By Rev. Mary Farmer
December and the season of Advent mark the beginning of the new church year.
Traditionally it’s the time to re-immerse ourselves in Jesus’ story. It’s a time of joyful waiting, anticipation and preparation to experience the birth of Christ anew, as we are once again experience beginning of the story.
We have spent much of the last year ‘waiting’, not with joy and anticipation, but with fear and uncertainty. Whether or not we like it, we live in a new way of being and doing. This is uncharted territory, not the comfortable and familiar changing of the church seasons that we look forward to.
As people of prayer, both corporate and personal, Anglicans have a strong and enduring connection to Jesus through prayer. Especially in 2020, as all around us seems to be in chaos and the future uncertain, we need that tether and foundation more than ever.
One of the blessings of these pandemic times is that busyness has been nudged aside, replaced with lots of time to just be. With less busyness comes more space in our lives to explore practices, like prayer, that have been crowded out by the seemingly never-ending to-do list.
Advent 2020 is an opportunity to begin to work toward becoming a ‘new church’ in the light of Bishop Todd’s charge to Synod, expanding something with which we are already familiar. One way to do that is for you and I to try new-to-us ways to prepare our hearts and lives for the blessing we receive through the birth of Jesus. One way to do that is through our prayer life.
Perhaps this is the time to try a different prayer practice. There are many ways to engage in daily prayer, with the BCP and BAS offering a template and prayers. You might consider exploring contemplative prayer as a way to learn to be in God’s presence. A prayer inventory might appeal to you, as a resource to change and grow in relationship with God. Lectio Divina, repeated reading of a passage of scripture to see what catches your attention is an option. Daily Advent words and readings are available through many organizations to give focus to your day’s thoughts. Perhaps the most challenging thing about prayer is bringing our whole self to sit quietly in God’s presence and listen for what God is saying to us.

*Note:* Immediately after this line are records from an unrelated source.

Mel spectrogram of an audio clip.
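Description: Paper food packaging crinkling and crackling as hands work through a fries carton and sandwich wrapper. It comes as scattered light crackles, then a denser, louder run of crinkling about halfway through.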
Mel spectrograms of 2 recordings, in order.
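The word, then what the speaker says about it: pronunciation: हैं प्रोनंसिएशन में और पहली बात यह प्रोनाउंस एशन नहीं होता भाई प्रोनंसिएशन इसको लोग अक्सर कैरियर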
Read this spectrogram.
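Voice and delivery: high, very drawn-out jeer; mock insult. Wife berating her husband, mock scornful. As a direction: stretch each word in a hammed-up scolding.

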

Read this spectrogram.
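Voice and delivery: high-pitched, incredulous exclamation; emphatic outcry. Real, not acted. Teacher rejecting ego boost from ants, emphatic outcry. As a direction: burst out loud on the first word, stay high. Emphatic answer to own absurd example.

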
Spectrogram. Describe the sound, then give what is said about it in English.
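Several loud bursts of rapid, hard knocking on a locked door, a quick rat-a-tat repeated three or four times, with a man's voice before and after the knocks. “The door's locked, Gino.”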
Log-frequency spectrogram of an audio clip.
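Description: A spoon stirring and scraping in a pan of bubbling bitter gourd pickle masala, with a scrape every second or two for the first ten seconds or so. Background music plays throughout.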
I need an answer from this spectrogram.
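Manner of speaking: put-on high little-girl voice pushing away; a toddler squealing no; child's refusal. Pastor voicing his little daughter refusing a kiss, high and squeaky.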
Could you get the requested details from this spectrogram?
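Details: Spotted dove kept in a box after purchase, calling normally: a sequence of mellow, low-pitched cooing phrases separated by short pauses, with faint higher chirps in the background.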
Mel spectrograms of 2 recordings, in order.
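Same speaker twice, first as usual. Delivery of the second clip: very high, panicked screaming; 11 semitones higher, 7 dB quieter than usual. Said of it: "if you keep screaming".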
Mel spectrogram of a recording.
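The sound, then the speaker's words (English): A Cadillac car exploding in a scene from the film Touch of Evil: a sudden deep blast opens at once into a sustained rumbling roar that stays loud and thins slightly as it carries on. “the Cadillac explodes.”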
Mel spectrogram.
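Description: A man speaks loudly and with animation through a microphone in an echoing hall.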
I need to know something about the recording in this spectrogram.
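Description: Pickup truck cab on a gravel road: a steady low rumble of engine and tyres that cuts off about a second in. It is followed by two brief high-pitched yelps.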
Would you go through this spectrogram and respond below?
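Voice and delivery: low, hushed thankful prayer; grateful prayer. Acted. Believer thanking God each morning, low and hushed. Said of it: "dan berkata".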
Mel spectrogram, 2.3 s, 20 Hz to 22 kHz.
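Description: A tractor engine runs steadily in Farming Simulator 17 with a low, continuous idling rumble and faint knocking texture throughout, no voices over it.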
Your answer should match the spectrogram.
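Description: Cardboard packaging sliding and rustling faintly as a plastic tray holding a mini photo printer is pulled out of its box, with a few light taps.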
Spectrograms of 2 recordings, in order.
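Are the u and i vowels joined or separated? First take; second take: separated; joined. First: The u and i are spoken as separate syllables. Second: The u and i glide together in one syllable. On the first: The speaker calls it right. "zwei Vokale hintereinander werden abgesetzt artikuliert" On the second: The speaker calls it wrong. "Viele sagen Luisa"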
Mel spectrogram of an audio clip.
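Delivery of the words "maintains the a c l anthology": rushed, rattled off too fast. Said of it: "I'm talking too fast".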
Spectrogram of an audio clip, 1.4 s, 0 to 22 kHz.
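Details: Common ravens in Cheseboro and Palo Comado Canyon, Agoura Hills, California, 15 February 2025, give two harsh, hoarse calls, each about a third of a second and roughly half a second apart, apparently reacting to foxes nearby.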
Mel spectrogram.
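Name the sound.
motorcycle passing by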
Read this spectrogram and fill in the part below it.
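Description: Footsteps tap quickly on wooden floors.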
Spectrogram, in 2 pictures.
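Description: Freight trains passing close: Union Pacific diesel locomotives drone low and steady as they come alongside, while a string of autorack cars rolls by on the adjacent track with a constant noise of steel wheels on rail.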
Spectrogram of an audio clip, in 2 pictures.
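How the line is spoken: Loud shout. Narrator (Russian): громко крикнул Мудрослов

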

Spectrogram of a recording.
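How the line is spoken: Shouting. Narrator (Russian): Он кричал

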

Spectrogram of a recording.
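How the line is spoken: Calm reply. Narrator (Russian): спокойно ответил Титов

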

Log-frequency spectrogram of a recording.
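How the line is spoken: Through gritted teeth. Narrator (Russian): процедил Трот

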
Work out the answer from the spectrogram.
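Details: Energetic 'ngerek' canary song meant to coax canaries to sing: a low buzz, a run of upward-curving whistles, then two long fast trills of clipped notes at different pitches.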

The Anglican Fellowship of Prayer (Canada) has many resources available on the website. Many congregations have an AFP representative who is willing to help access resources and explore opportunities to grow in our individual prayer lives as we wait. Though larger gatherings have been postponed for the time being, the Bishops Prayer Conference and Fall Gathering organized by AFP Huron are excellent ways to meet others and expand your prayer life.
Whatever form it takes, may your time of preparation for the birth of Christ in Advent 2020 be steeped in prayer and open your heart and mind to see what God is doing to make all things new, right here and right now. AMEN
Rev. Mary Farmer is an AFP Huron executive member and the rector of Trinity, Bayfield and the Parish of the Holy Spirit.